I recently wrote about how the Digital Church is a powerful ministry to reach and engage Millennials who are disengaging from the Church. The evidence is very compelling to make the case that digital media is a catalyst to bring young people back to faith, and into a deeper relationship with Jesus.
The millennial generation is the not the only ministry opportunity that the Digital Church solves. Who can you reach by building Digital Church? In Part 1 of this series, I will discuss how the Digital Church is a ministry tool for foreign missions, and in Part 2 I will focus on how Digital Church works within our own communities, our church’s backyard.
Let’s review on the definition of a digital church. It is an extension of the local church, whose ministry goals and intentional strategies draw them to the digital medium to reach people.
These technologies might include live streaming, video, apps, websites, etc. But no matter the type of technology integrated with a digital church – it should of course be noted that a ministry that utilizes any type of outreach endeavor, with technology or otherwise, should be taken into prayerful consideration to ensure it fits properly within the overall ministry. The Digital Church extends the reach of the church beyond the four walls into a limitless opportunity, at home and around the world.

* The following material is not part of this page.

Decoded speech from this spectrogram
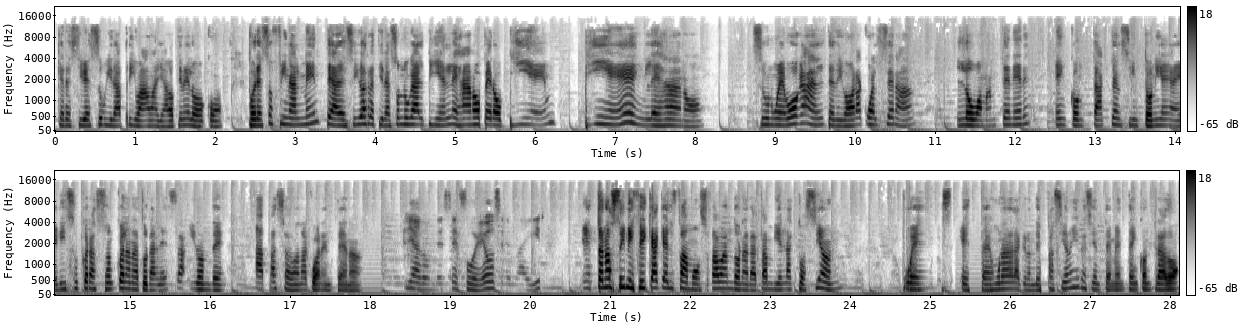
que recibe su vida privada, ya lo tiene loco. Por eso finalmente ha decidido retirarse a un lugar bien lejano, pero bien, bien lejano. Su nuevo hogar, te digo ahora cuál será, lo va a mantener en contacto, en sintonía, él y su corazón con la naturaleza y donde ha pasado la cuarentena. ¿Y a dónde se fue o se va a ir? Esto no significa que el famoso abandonará también la actuación, pues esta es una de las grandes pasiones y recientemente ha encontrado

As such, technology is empowering churches in world missions in three significant ways:
1) Global Reach
For generations we have deployed missionaries in the field around the world to reach every tribe, tongue, and nation with the Gospel. Missions does not come without its challenges; travel, training, language education, international borders, closed countries. We have gone so far on foot, and will continue to carry the Message across the world. I would never propose that we stop that, or lose a sense of urgency around it. However, I am hoping we will open our eyes to how the Internet boom and the mobile revolution can help us reach people in places we have never been able to go.
For example, there are countries that are closed to the gospel, allowing no missionaries in, and countries that are even hostile towards Christianity. We can reach the hurt and hopeless with a message of Good News where we never could step foot. We cannot cross the borders, but the Internet can.
The Internet is already being used to reach people around the world with the gospel for the first time. Ministries like Global Media Outreach connect seekers around the world with volunteers online who can share the Gospel with them – securely, alleviating the risk of discovery and persecution in hostile countries.
The Digital Church breaks down all walls, barriers, and distances to reachpeople wherever they are. Churches are able to reach people around the world with digital technology such as streaming and apps, and this is already happening. Souls are coming to Jesus through the work of digital media, and the World Wide Web, the new roman road. Let’s not stop sending people, but let’s also not miss the opportunity to reach seekers where they are.
It’s no secret that we are living in a mobile-first age. Mobile computing through smart-phones and tablets is a phenomenon that is just beginning to emerge. According to Cisco’s Visual Network Index Report from February 2014, Mobile internet traffic grew 81% through 2013. It is set to double again by 2015. This is likely due to the facts that 63% of adult mobile phone owners use their phones to go online, and for 34% of them it is their primary (or only) internet communication.
The “second screen” is very quickly becoming the first screen. The innovation in mobile is not only in the hardware of handsets themselves, nor in web browsing in general, but as you might guess in apps. They make up more use of mobile users than either browsing the web in general, or making phone calls. Approximately 80% of mobile use happens within an app (does not include Phone app or Browser app).
A Digital Church with an application offering videos, devotions, and testimonies is one of the greatest ways to reach people through mobile devices.
[Tweet “Apps offering video, devotions and testimonies are one of the greatest way to reach the Church.”-Rob Coletti]
1.8 Billion smartphones were purchased in 2013, with close to 2.1 Billion active mobile broadband subscribers worldwide. This usage is spread worldwide. By 2015, mobile internet use is set to double in Asia, triple in Latin America, triple in the Middle East, and almost quadruple in Eastern Europe. The technology gap is quickly closing between America and the developing world, and mobile is the reason why. What can a church achieve in a world connected wirelessly with tiny computers in everyone’s pockets? We must think bigger.
Besides national borders, language is one of the greatest obstacles to sharing the gospel around the world. This is changing rapidly. Already there exist such tools as Google Translate and iTranslate app that allow us to translate written text or voice to almost any language on the fly.
WordLens is a cool technology that allows you to use a mobile camera to translate text and street signs visually into your native language in real time. Google’s Glass technology would fit perfectly with this technology that they just acquired. Microsoft recently introduced a feature in Skype that allows real time voice translation on calls. Also, as mentioned above, we now have more language translations of the Bible than ever before, and LifeChurch.TV is working to bring them to the world. This technology may not be mission ready at present, but it is empowering ministries to share the gospel more easily.
With global connectivity, mobile internet and technology lessening the language barriers the opportunity to reach the world just became greater, and the obstacles fewer. We must use the digital church to our advantage to increase the reach and engagement on a global level to reach those who cannot be physically contacted. By using technology and all the resources we have on hand – we are fulfilling Christ’s message found in Proverbs 3:27, “Do not withhold good from those to whom it is due, when it is in your power to do it.”